Archive for June 23rd, 2009
Dr. David Kessler has written a new book called “The End of Overeating: Taking Control of the Insatiable American Appetite.” He was recently interviewed by Katharine Mieszkowski of Salon.com. You can also listen to their discussion here.
I was intrigued by Kessler’s notion that much of the food to which people become addicted is “adult baby food”:
We’re eating, in essence, adult baby food. Twenty years ago the average chews per bite was about 20, now it’s two or three. The food goes down in a whoosh and it’s very stimulating. It’s layered and loaded with fat, sugar and salt. It’s as if you have a roller coaster going on in your mouth. You get stimulated, it disappears instantly and you reach for more.
But it’s not just the fat or the sugar. We dress up food really well here in the United States:
We make food into entertainment. We make it into a food carnival. Go into a modern American restaurant: the colors, the TVs, the monitors, the music. You do it with your friends. We’ve taken sugar and added all these multiple levels of stimuli. What do we end up with? Probably one of the great public health crises of our day.

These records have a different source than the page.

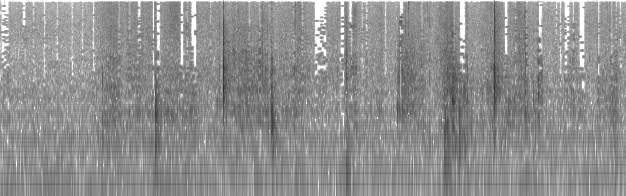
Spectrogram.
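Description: A fabric roll-up pouch of Wera Kraftform Micro screwdrivers being handled and laid flat, with rustling and several sharp, irregular clicks from the screwdrivers.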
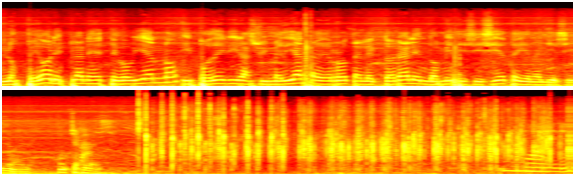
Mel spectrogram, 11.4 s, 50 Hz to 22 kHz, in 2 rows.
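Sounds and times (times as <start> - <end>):
speech: 0.0 - 7.0, 11.0 - 11.4
audience applause at the close of a political talk: 7.1 - 11.4.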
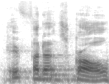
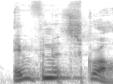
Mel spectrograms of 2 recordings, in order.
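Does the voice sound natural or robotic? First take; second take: robotic; natural. First: It is said in a put-on robotic voice. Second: It is said in a natural speaking voice.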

Go visit Salon for the entire article. Lots of worthy observations. For instance, he discusses why people get fat (it’s not because fat people enjoy eating more than skinny people). Also, there is no body “set point” to protect you from gaining weight. Kessler offers lots of ideas for not allowing your brain to get hijacked by high calorie food.
On a related note, I’ve had to constantly monitor my own eating and exercise to keep myself where I need to be (I’m now 5′ 11″ and 170), and I use a variety of techniques I described here, especially the need to avoid refined carbohydrates and to constantly aim for whole grains and lots of vegetables and whole fruits (not juice).